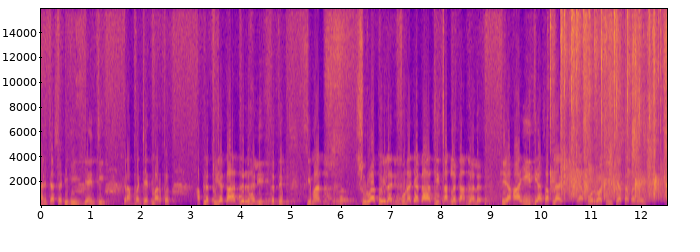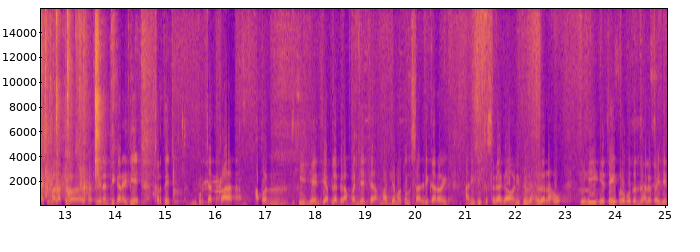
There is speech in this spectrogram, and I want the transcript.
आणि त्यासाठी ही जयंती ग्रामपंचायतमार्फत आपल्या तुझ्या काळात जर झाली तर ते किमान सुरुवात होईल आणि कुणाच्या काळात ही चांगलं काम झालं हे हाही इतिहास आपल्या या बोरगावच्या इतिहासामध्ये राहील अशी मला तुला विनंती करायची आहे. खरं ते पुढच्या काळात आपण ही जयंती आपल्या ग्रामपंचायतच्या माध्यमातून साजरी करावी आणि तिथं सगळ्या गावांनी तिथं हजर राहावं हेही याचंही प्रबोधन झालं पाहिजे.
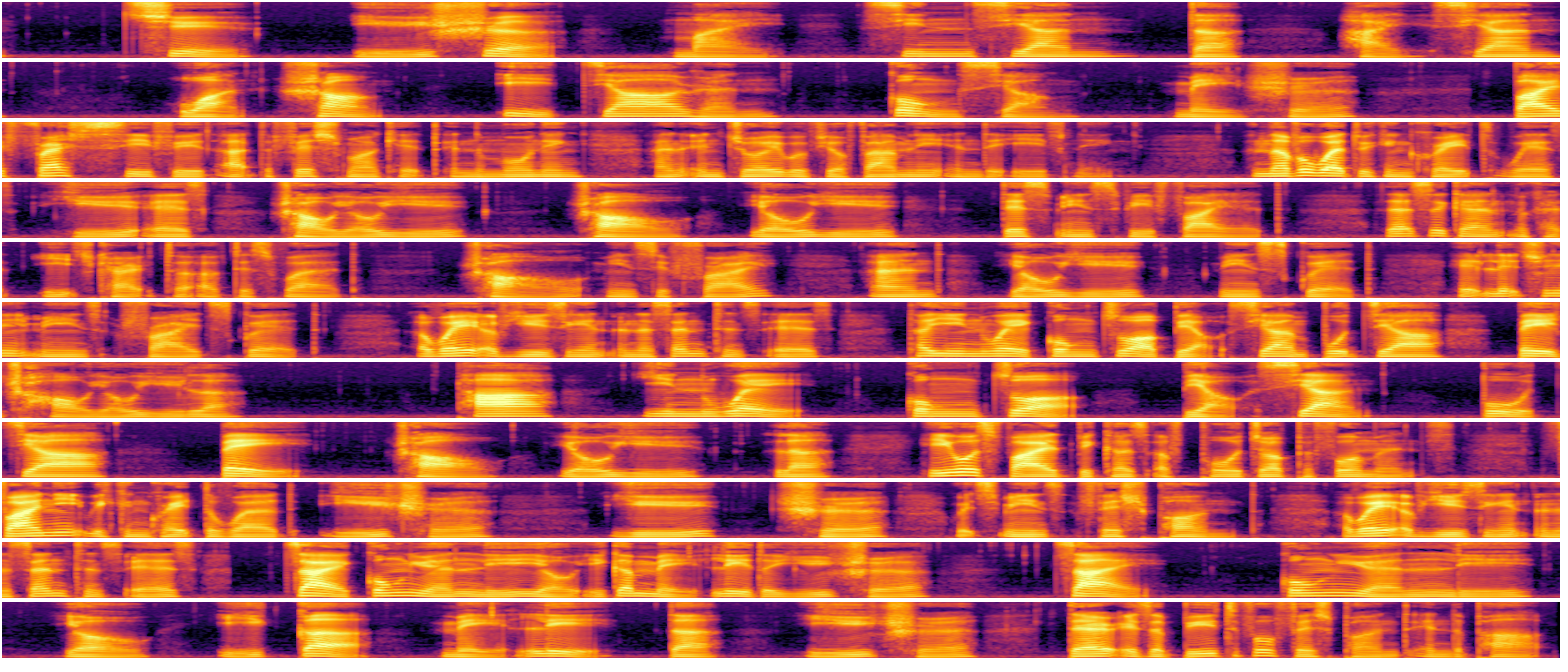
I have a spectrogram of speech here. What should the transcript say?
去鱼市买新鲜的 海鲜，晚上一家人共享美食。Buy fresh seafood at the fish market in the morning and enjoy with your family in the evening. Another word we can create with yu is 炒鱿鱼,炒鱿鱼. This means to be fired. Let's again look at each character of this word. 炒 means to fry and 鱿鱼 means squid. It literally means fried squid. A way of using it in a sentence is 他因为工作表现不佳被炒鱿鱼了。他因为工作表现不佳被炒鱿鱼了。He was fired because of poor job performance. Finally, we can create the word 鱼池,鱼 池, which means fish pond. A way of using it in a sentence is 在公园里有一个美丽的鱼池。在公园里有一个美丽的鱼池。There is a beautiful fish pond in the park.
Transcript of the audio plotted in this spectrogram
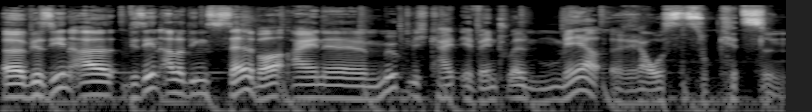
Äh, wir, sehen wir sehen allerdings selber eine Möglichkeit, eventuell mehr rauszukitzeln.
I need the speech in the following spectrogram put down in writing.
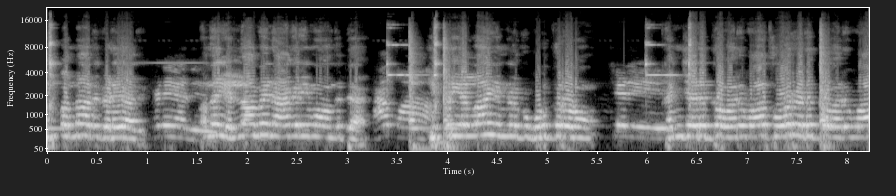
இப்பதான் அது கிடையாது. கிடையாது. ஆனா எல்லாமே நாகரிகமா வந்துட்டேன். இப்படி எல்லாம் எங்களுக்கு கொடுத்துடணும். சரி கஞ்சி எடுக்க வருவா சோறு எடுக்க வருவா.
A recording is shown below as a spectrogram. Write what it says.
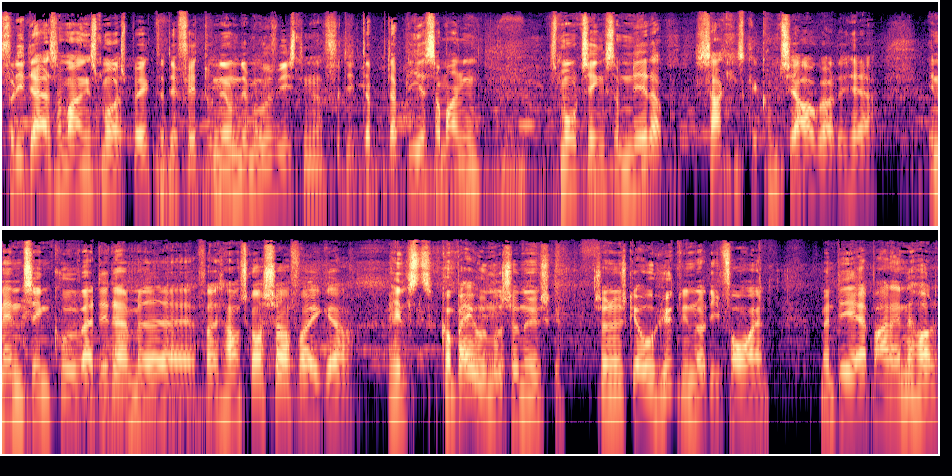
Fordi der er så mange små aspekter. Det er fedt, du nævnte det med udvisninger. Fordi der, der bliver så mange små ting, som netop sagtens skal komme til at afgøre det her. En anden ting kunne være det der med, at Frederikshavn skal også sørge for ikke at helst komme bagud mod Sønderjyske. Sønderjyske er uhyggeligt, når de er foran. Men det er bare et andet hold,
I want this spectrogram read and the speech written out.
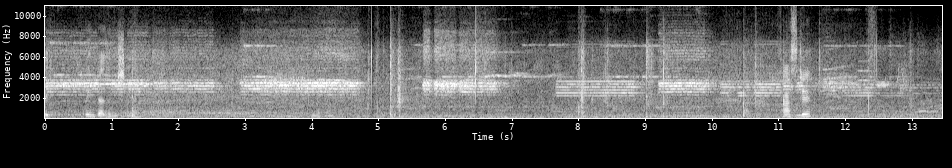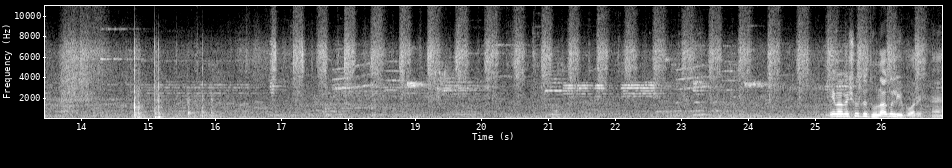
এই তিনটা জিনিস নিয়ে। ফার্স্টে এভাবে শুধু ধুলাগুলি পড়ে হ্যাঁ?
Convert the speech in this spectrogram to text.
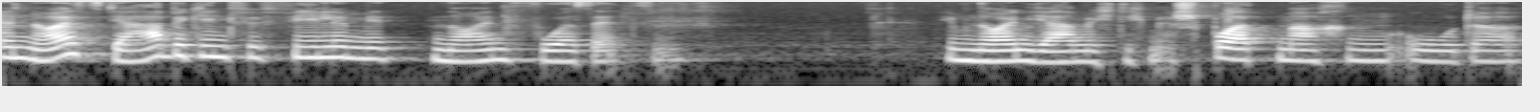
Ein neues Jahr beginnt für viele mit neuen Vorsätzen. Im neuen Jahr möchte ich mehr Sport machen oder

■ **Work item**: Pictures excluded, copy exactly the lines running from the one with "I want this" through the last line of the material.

■ **Task result**:
I want this spectrogram read and the speech written out.
এই তিনটা জিনিস নিয়ে। ফার্স্টে এভাবে শুধু ধুলাগুলি পড়ে হ্যাঁ?
Convert the speech in this spectrogram to text.
Ein neues Jahr beginnt für viele mit neuen Vorsätzen. Im neuen Jahr möchte ich mehr Sport machen oder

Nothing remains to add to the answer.